(Data excerpts)
##########

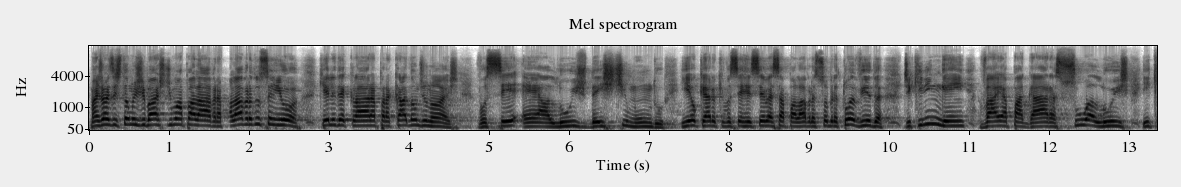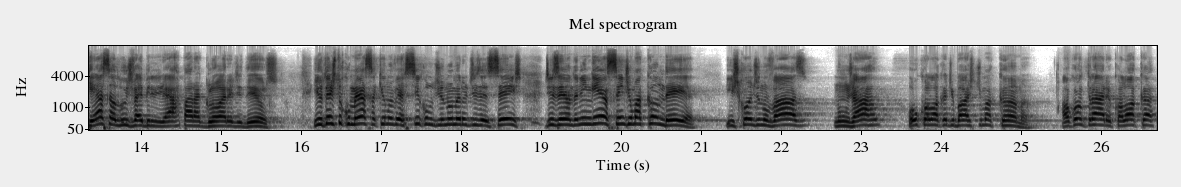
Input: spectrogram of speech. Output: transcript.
Mas nós estamos debaixo de uma palavra, a palavra do Senhor, que Ele declara para cada um de nós: Você é a luz deste mundo. E eu quero que você receba essa palavra sobre a tua vida, de que ninguém vai apagar a sua luz e que essa luz vai brilhar para a glória de Deus. E o texto começa aqui no versículo de número 16, dizendo: Ninguém acende uma candeia e esconde no vaso, num jarro, ou coloca debaixo de uma cama. Ao contrário, coloca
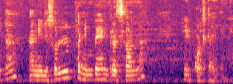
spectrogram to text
ಈಗ ನಾನಿಲ್ಲಿ ಸ್ವಲ್ಪ ನಿಂಬೆಹಣ್ಣು ರಸವನ್ನು ಹಿಡ್ಕೊಳ್ತಾ ಇದ್ದೀನಿ.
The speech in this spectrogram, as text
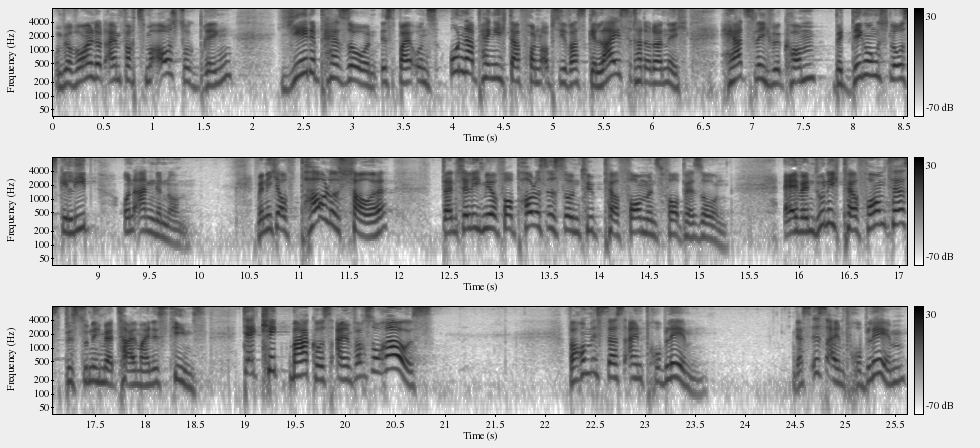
Und wir wollen dort einfach zum Ausdruck bringen, jede Person ist bei uns unabhängig davon, ob sie was geleistet hat oder nicht, herzlich willkommen, bedingungslos geliebt und angenommen. Wenn ich auf Paulus schaue, dann stelle ich mir vor, Paulus ist so ein Typ Performance vor Person. Ey, wenn du nicht performt hast, bist du nicht mehr Teil meines Teams. Der kickt Markus einfach so raus. Warum ist das ein Problem? Das ist ein Problem,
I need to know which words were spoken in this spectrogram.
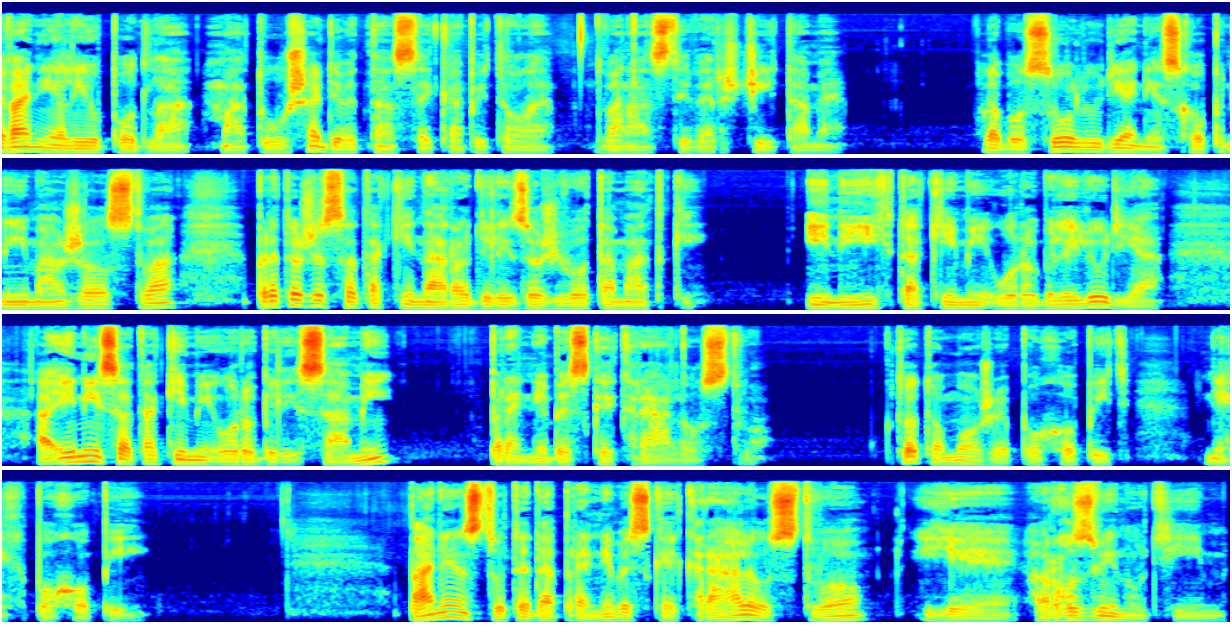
Evanieliu podľa Matúša 19. kapitole 12. verš čítame. Lebo sú ľudia neschopní manželstva, pretože sa takí narodili zo života matky. Iných takými urobili ľudia a iní sa takými urobili sami pre nebeské kráľovstvo. Kto to môže pochopiť, nech pochopí. Panenstvo teda pre nebeské kráľovstvo je rozvinutím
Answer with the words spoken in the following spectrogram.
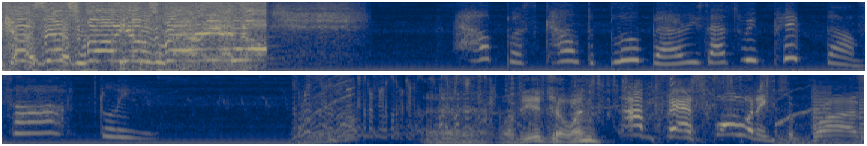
Because this volume's very annoying! Help us count the blueberries as we pick them. Softly. Uh, what are you doing? I'm fast forwarding. Surprise!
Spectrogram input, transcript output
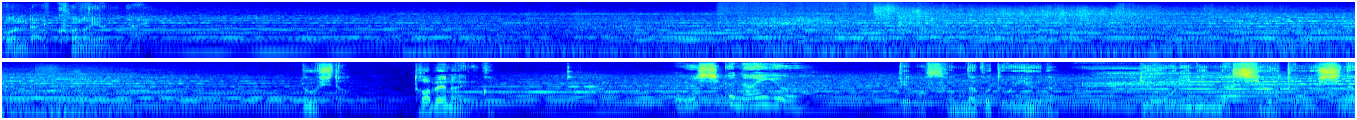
本来この世にない。どうした食べないのか美味しくないよ。でもそんなことを言うな料理人が仕事を失う。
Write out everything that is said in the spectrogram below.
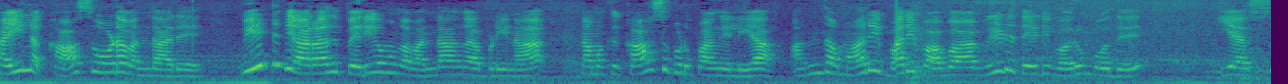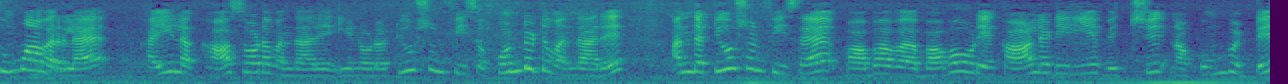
கையில காசோட வந்தாரு. வீட்டுக்கு யாராவது பெரியவங்க வந்தாங்க அப்படின்னா நமக்கு காசு கொடுப்பாங்க இல்லையா? அந்த மாதிரி பாரி பாபா வீடு தேடி வரும்போது ஏன் சும்மா வரல கையில காசோட வந்தாரு என்னோட டியூஷன் ஃபீஸ கொண்டுட்டு வந்தாரு. அந்த டியூஷன் ஃபீஸ பாபாவை பாபாவுடைய காலடியிலேயே வச்சு நான் கும்பிட்டு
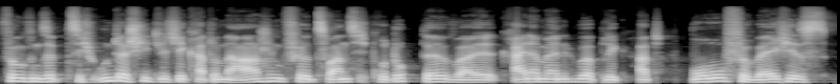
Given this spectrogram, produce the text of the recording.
75 unterschiedliche Kartonagen für 20 Produkte, weil keiner mehr einen Überblick hat, wo für welches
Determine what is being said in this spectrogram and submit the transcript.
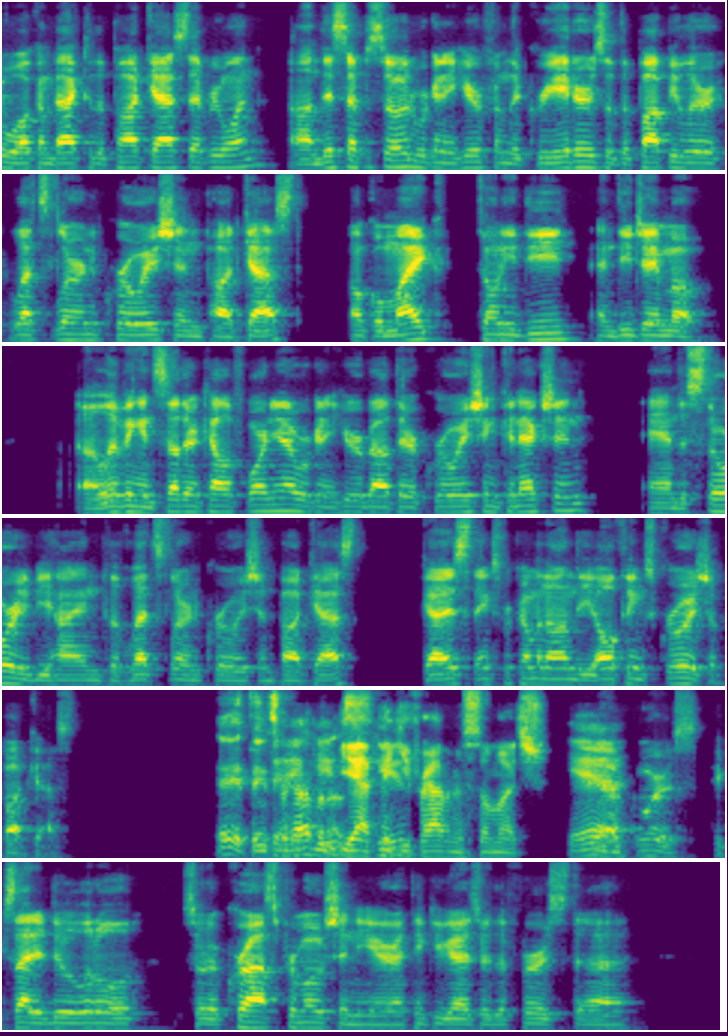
right, welcome back to the podcast, everyone. On this episode, we're going to hear from the creators of the popular Let's Learn Croatian podcast, Uncle Mike, Tony D, and DJ Moe. Uh, living in Southern California, we're going to hear about their Croatian connection and the story behind the Let's Learn Croatian podcast. Guys, thanks for coming on the All Things Croatia podcast. Hey, thanks Thank for having you. us. Yeah, thank you for having us so much. Yeah. of course. Excited to do a little sort of cross promotion here. I think you guys are the first uh,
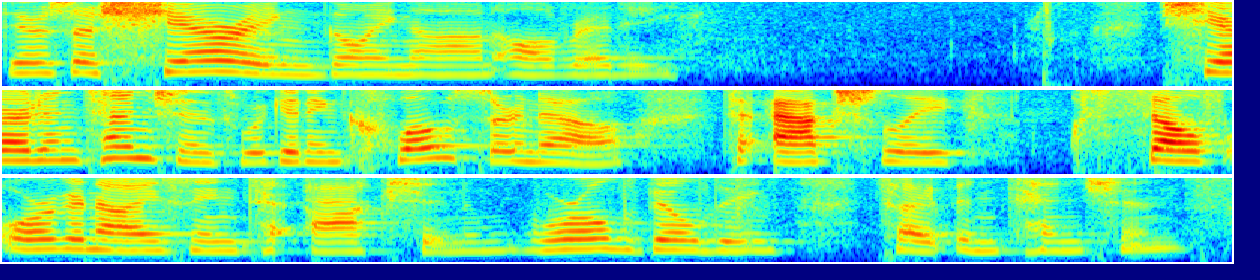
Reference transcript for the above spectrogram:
there's a sharing going on already. Shared intentions. We're getting closer now to actually self organizing to action, world building type intentions.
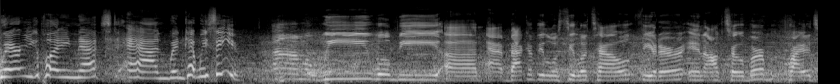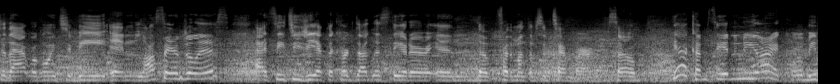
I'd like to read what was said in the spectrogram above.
Where are you playing next and when can we see you? Um, we will be um, at, back at the Lucille Lortel Theater in October. But prior to that, we're going to be in Los Angeles at CTG at the Kirk Douglas Theater in the, for the month of September. So, yeah, come see it in New York. We'll be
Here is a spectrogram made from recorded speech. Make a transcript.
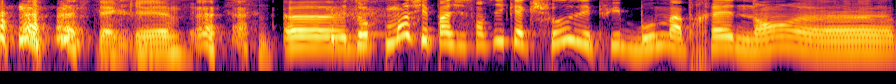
Cinquième. Donc moi j'ai pas j'ai senti quelque chose. Et puis boum après non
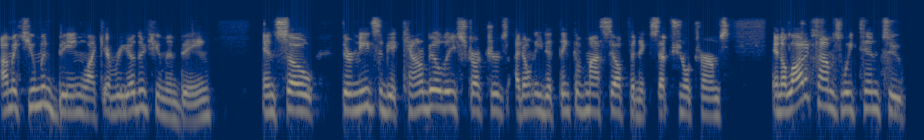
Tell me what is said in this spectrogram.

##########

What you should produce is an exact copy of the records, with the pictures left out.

_Worked solution_:
Input: spectrogram of speech. Output: transcript.
Mas nós estamos debaixo de uma palavra, a palavra do Senhor, que Ele declara para cada um de nós: Você é a luz deste mundo. E eu quero que você receba essa palavra sobre a tua vida, de que ninguém vai apagar a sua luz e que essa luz vai brilhar para a glória de Deus. E o texto começa aqui no versículo de número 16, dizendo: Ninguém acende uma candeia e esconde no vaso, num jarro, ou coloca debaixo de uma cama. Ao contrário, coloca
spectrogram to text
ಈಗ ನಾನಿಲ್ಲಿ ಸ್ವಲ್ಪ ನಿಂಬೆಹಣ್ಣು ರಸವನ್ನು ಹಿಡ್ಕೊಳ್ತಾ ಇದ್ದೀನಿ.
The speech in this spectrogram, as text
Und wir wollen dort einfach zum Ausdruck bringen, jede Person ist bei uns unabhängig davon, ob sie was geleistet hat oder nicht, herzlich willkommen, bedingungslos geliebt und angenommen. Wenn ich auf Paulus schaue, dann stelle ich mir vor, Paulus ist so ein Typ Performance vor Person. Ey, wenn du nicht performt hast, bist du nicht mehr Teil meines Teams. Der kickt Markus einfach so raus. Warum ist das ein Problem? Das ist ein Problem,
I need to know which words were spoken in this spectrogram.
Evanieliu podľa Matúša 19. kapitole 12. verš čítame. Lebo sú ľudia neschopní manželstva, pretože sa takí narodili zo života matky. Iných takými urobili ľudia a iní sa takými urobili sami pre nebeské kráľovstvo. Kto to môže pochopiť, nech pochopí. Panenstvo teda pre nebeské kráľovstvo je rozvinutím
Answer with the words spoken in the following spectrogram.
Because this volume's very annoying! Help us count the blueberries as we pick them. Softly. Uh, what are you doing? I'm fast forwarding. Surprise!
Spectrogram input, transcript output
本来この世にない。どうした食べないのか美味しくないよ。でもそんなことを言うな料理人が仕事を失う。
Write out everything that is said in the spectrogram below.
கையில காசோட வந்தாரு. வீட்டுக்கு யாராவது பெரியவங்க வந்தாங்க அப்படின்னா நமக்கு காசு கொடுப்பாங்க இல்லையா? அந்த மாதிரி பாரி பாபா வீடு தேடி வரும்போது ஏன் சும்மா வரல கையில காசோட வந்தாரு என்னோட டியூஷன் ஃபீஸ கொண்டுட்டு வந்தாரு. அந்த டியூஷன் ஃபீஸ பாபாவை பாபாவுடைய காலடியிலேயே வச்சு நான் கும்பிட்டு
Given this spectrogram, produce the text of the recording.
75 unterschiedliche Kartonagen für 20 Produkte, weil keiner mehr einen Überblick hat, wo für welches
Determine what is being said in this spectrogram and submit the transcript.
right, welcome back to the podcast, everyone. On this episode, we're going to hear from the creators of the popular Let's Learn Croatian podcast, Uncle Mike, Tony D, and DJ Moe. Uh, living in Southern California, we're going to hear about their Croatian connection and the story behind the Let's Learn Croatian podcast. Guys, thanks for coming on the All Things Croatia podcast. Hey, thanks Thank for having you. us. Yeah, thank you for having us so much. Yeah. of course. Excited to do a little sort of cross promotion here. I think you guys are the first uh,
Reference transcript for the above spectrogram:
there's a sharing going on already. Shared intentions. We're getting closer now to actually self organizing to action, world building type intentions.
I'd like to read what was said in the spectrogram above.
Where are you playing next and when can we see you? Um, we will be um, at, back at the Lucille Lortel Theater in October. But prior to that, we're going to be in Los Angeles at CTG at the Kirk Douglas Theater in the, for the month of September. So, yeah, come see it in New York. We'll be
Here is a spectrogram made from recorded speech. Make a transcript.
Cinquième. Donc moi j'ai pas j'ai senti quelque chose. Et puis boum après non
Tell me what is said in this spectrogram.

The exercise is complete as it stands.